In January 1991, ACT UP organized the Day of Desperation, a massive protest at NYC’s Grand Central station. On October 27, 2023, thousands of Jewish activists and allies followed suit with a massive action at Grand Central station calling for a ceasefire. Many are saying it’s the largest act of civil disobedience New York has seen in two decades. In an Instagram post with side-by-side photos from both historical events, Jewish Voice for Peace writes:
“The iconic 1991 ACT UP Day of Desperation at Grand Central inspired queer anti-Zionist Jews to scale that same marble ticket office in the world’s biggest train station 32 years later to again disrupt business as usual and plaster an urgent message over the train schedule: NEVER AGAIN FOR ANYONE. PALESTINIANS SHOULD BE FREE.”
ACT UP leader Gregg Bordowitz, who was one of the “ONE AIDS DEATH EVERY 8 MINUTES” banner holders at the Day of Desperation in 1991, said of the recent Jewish Voice for Peace action: “HEALTHCARE NOT WARFARE is still a relevant demand as Congress prepares to give enormous military funding to Israel while key Republican congressional members block the dispersal of funds to PEPFAR (President’s Emergency Plan for AIDS Relief), a 20 year old program which has saved more than 25 million lives around the world.” Here again, we see a direct link being made between the fight for queer life and for Palestinian life.
Including leaders of ACT UP, plenty of LGBTQ+ people showed up for JVP’s action at Grand Central. Trans activist and actor Indya Moore as well as trans writer, activist, and sex worker rights advocate Cecilia Gentili were among the hundreds of people arrested at the action. All these movements for liberation are connected.

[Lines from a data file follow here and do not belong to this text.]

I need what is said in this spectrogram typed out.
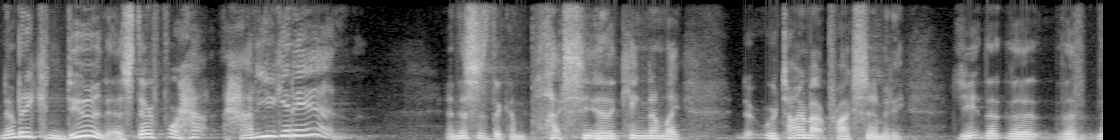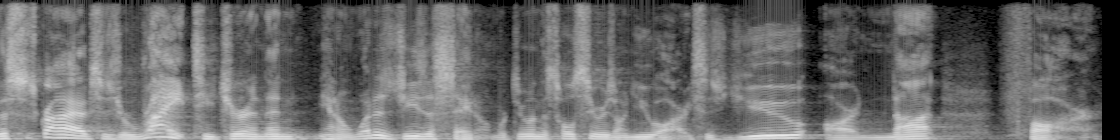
nobody can do this. Therefore, how, how do you get in? And this is the complexity of the kingdom. Like, we're talking about proximity. The, the, the, the scribe says, You're right, teacher. And then, you know, what does Jesus say to him? We're doing this whole series on you are. He says, You are not far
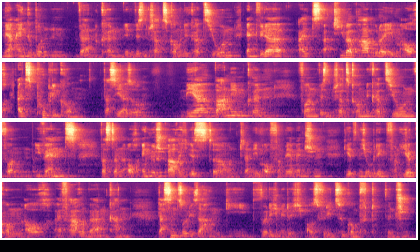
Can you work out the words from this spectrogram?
mehr eingebunden werden können in Wissenschaftskommunikation. Entweder als aktiver Part oder eben auch als Publikum, dass sie also mehr wahrnehmen können von Wissenschaftskommunikation, von Events, was dann auch englischsprachig ist äh, und dann eben auch von mehr Menschen, die jetzt nicht unbedingt von hier kommen, auch erfahren werden kann. Das sind so die Sachen, die würde ich mir durchaus für die Zukunft wünschen.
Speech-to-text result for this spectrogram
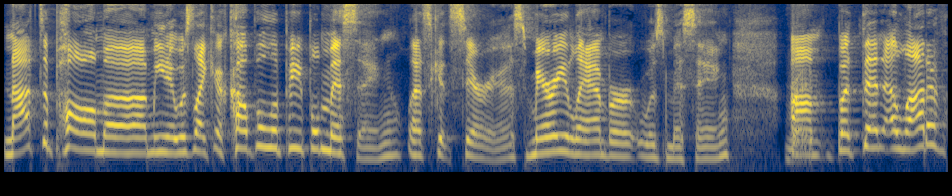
Not De Palma. I mean, it was like a couple of people missing. Let's get serious. Mary Lambert was missing. Um, but then a lot of,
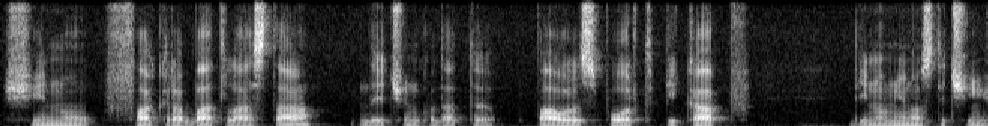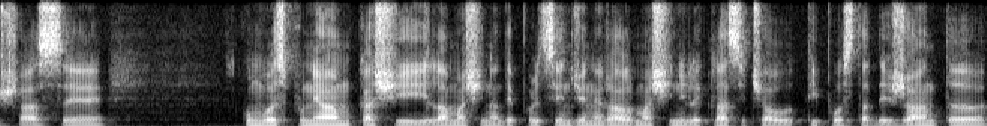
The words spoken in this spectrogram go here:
și nu fac rabat la asta. Deci, încă o dată, Paul Sport Pickup din 1956. Cum vă spuneam, ca și la mașina de poliție în general, mașinile clasice au tipul ăsta de jantă,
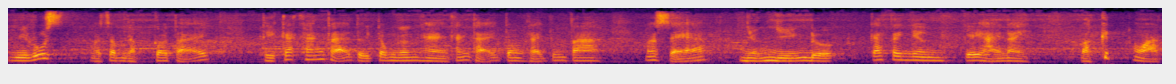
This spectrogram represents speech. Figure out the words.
virus mà xâm nhập cơ thể thì các kháng thể từ trong ngân hàng kháng thể trong cơ thể chúng ta nó sẽ nhận diện được các tác nhân gây hại này và kích hoạt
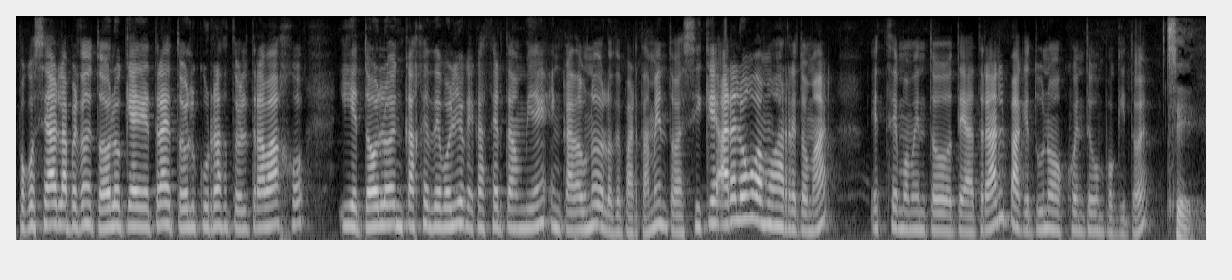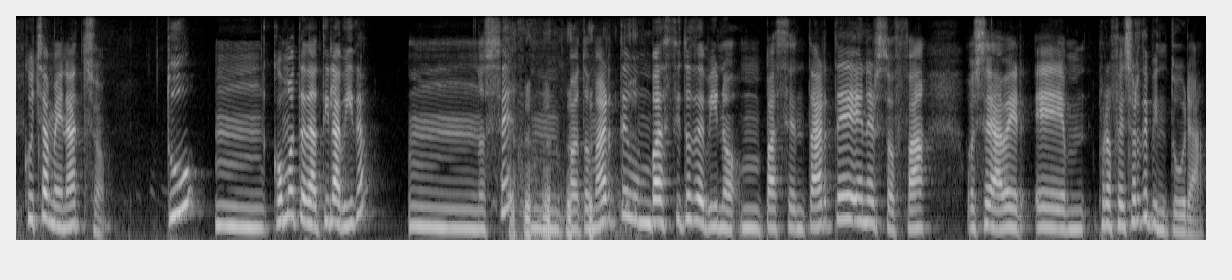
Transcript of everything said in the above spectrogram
poco se habla, perdón, de todo lo que hay detrás, de todo el currazo, todo el trabajo y de todos los encajes de bolillo que hay que hacer también en cada uno de los departamentos. Así que ahora luego vamos a retomar este momento teatral para que tú nos cuentes un poquito, ¿eh? Sí. Escúchame, Nacho, ¿tú mm, cómo te da a ti la vida? Mm, no sé, mm, para tomarte un vasito de vino, para sentarte en el sofá. O sea, a ver, em, profesor de pintura,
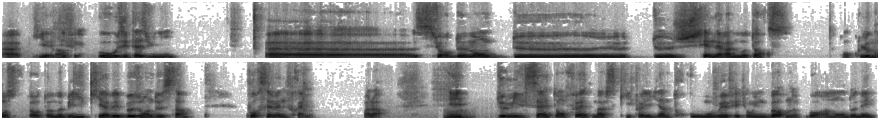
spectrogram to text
Ah, qui a été fait aux États-Unis euh, sur demande de, de, General Motors, donc le hmm. constructeur automobile qui avait besoin de ça pour ses mainframes. Voilà. Hmm. Et 2007, en fait, parce qu'il fallait bien trouver effectivement une borne, bon, à un moment donné,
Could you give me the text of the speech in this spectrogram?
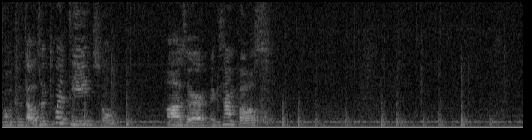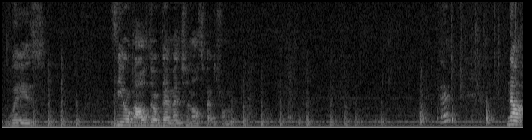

Queer Muslim and queer Jewish activists have been calling for other queer folks to realize the importance of coalition building for Palestinian freedom, and it’s time to listen if you haven’t been already. The most urgent thing we can do right now is call for a ceasefire, though that is just where the work starts. All of the great queer thinkers I quoted in this piece have said much more about Palestine, and I encourage you to seek out their words but also, of course, the words of queer Palestinians who are here and whose queerness must not be erased, questioned, or used against them.